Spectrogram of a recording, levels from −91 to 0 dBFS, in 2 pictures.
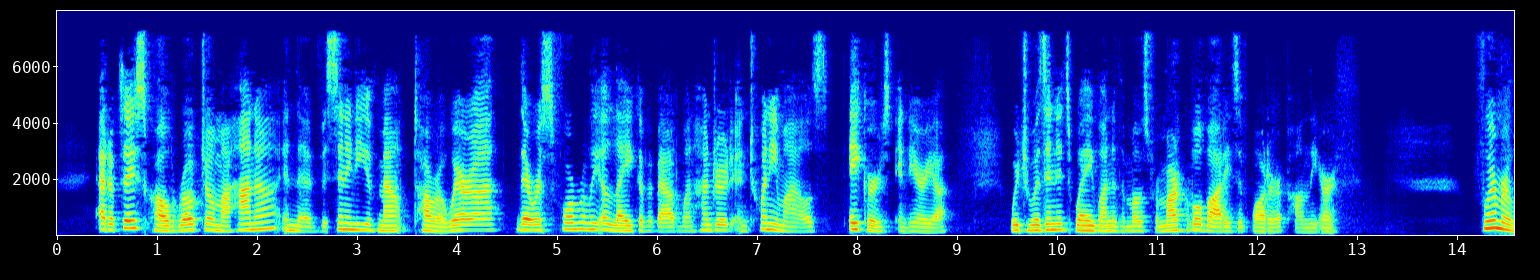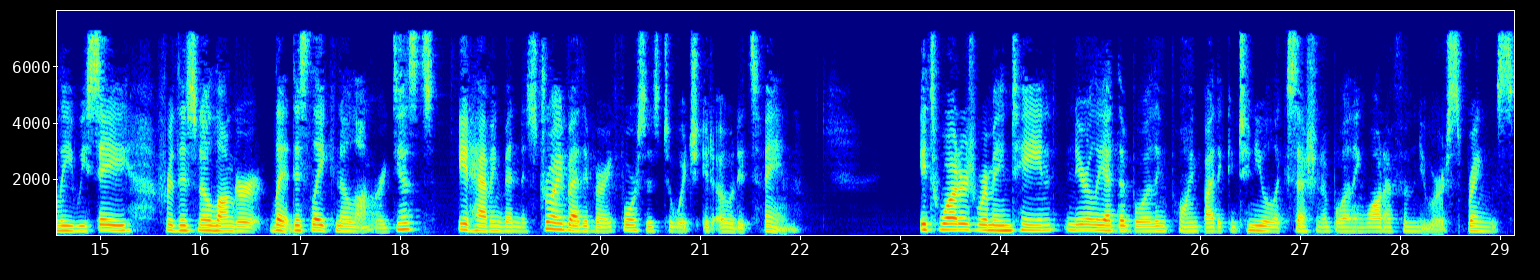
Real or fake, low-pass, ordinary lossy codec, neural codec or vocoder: fake; 7.2 kHz; MP3, 48 kbps; codec, 16 kHz, 0.5 kbps, X-Codec, WavLM features, trained on Multilingual LibriSpeech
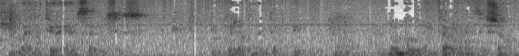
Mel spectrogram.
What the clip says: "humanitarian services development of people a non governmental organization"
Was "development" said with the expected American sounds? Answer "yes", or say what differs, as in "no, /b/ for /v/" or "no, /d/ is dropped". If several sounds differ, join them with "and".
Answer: yes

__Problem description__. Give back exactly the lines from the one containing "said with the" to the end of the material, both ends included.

__Solution to the problem__.
Was "development" said with the expected American sounds? Answer "yes", or say what differs, as in "no, /b/ for /v/" or "no, /d/ is dropped". If several sounds differ, join them with "and".
Answer: yes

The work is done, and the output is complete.